There’s no question that Southern California is the epicenter of food retail innovation right now. From the widely reported upon opening of Whole Foods’ 365 concept in Silver Lake to Aldi’s impressive West Coast push, Southern California seems the place to look for new ideas.

Of course, California can also be a tough and unforgiving market. It is vast, ethnically diverse and extremely competitive. Just look to Fresh & Easy, Tesco’s failed U.S. entry, as one example.

It is not a surprise, however, that Target targeted the Los Angeles market as a place to showcase and test a number of innovations in a group of 25 stores. Target claims that there are over 35 different initiatives at play in these stores. Some are clearly visible to customers while others deal with how they internally operate these stores.

For all retailers, immediately noticeable are the upgrades in presentation techniques throughout the store, from home to apparel to food. And, an increase in omnichannel initiatives, with a huge push to directing consumers to

Within the food area, some key focal areas stand out:

  • A visual upgrade to fresh.New fixtures have been added in this area and are now clad in a more attractive wood. There does seem to be added capacity and SKUs in produce, as an example. But, they are still constrained from a physical space standpoint to be considered a significant perishables competitor.


  • Upgraded displays in grocery. Target has done a great job in adding interest back into the grocery aisles. More impactful endcaps and upgraded information within the aisles starts to show how retailers can differentiate in-aisle. There is a focus on local products and exclusive products and their commitment to wellness is clearly showcased.
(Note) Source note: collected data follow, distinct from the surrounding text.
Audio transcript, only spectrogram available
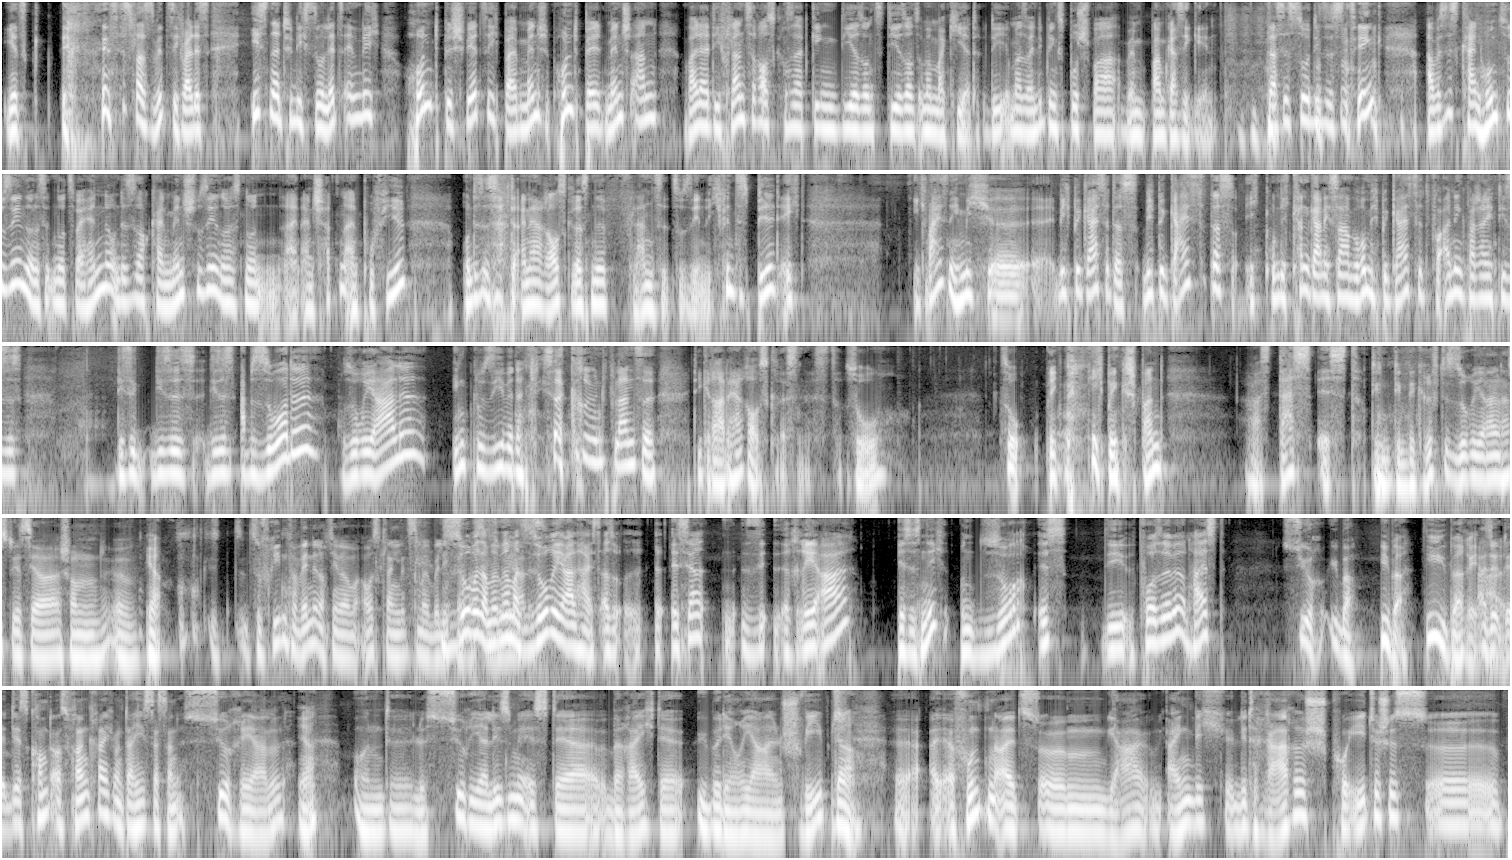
jetzt es ist was witzig, weil es ist natürlich so letztendlich Hund beschwert sich beim Mensch, Hund bellt Mensch an, weil er die Pflanze rausgerissen hat, gegen die er sonst, die er sonst immer markiert, die immer sein Lieblingsbusch war beim, beim Gassi gehen. Das ist so dieses Ding, aber es ist kein Hund zu sehen, sondern es sind nur zwei Hände und es ist auch kein Mensch zu sehen, sondern es ist nur ein, ein Schatten, ein Profil und es ist halt eine herausgerissene Pflanze zu sehen. Ich finde das Bild echt ich weiß nicht, mich, äh, mich begeistert das, mich begeistert das, ich, und ich kann gar nicht sagen, warum, mich begeistert vor allen Dingen wahrscheinlich dieses, diese, dieses, dieses absurde, surreale, inklusive dann dieser grünen Pflanze, die gerade herausgerissen ist. So, so, ich, bin- ich bin gespannt, was das ist. Den, den Begriff des Surrealen hast du jetzt ja schon Ja. äh, zufrieden verwendet, nachdem wir im Ausklang letztes Mal überlegt So, was, haben. aber wenn man surreal heißt, also äh, ist ja real, ist es nicht, und sur ist die Vorsilbe und heißt Sur, über. über, überreal. Also das kommt aus Frankreich und da hieß das dann surreal. ja. Und äh, le Surrealisme ist der Bereich, der über dem Realen schwebt. Genau. Äh, erfunden als ja ja eigentlich literarisch poetisches äh,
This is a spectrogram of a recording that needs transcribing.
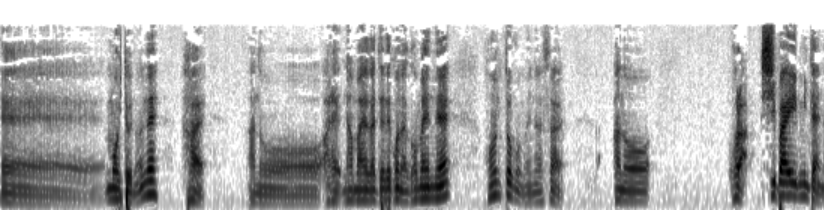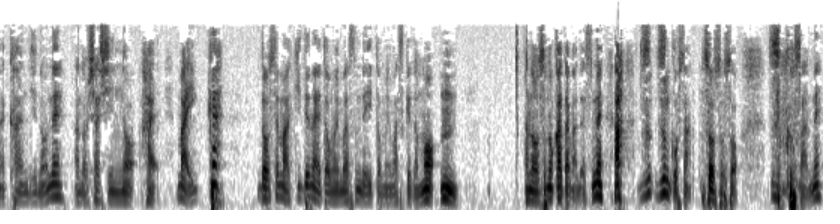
えー、もう一人のね、はい、あのー、あれ、名前が出てこない。ごめんね。ほんとごめんなさい。あの、ほら、芝居みたいな感じのね、あの写真の、はい。まあ、いっか。どうせまあ聞いてないと思いますんでいいと思いますけども、うん。あの、その方がですね、あ、ず、ずんこさん。そうそうそう。ずんこさんね。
  • Expanded foodservice. In addition to Starbucks, Target is experimenting with adding other branded foodservice operators, like Which Wich?


What is clear is that no one is standing still. Target is working to reinvigorate its grocery business. The LA25 initiative provides a pretty good glimpse of what they might look like in the future.

What do you think of Target’s test concepts?

Neil Stern for Supermarket News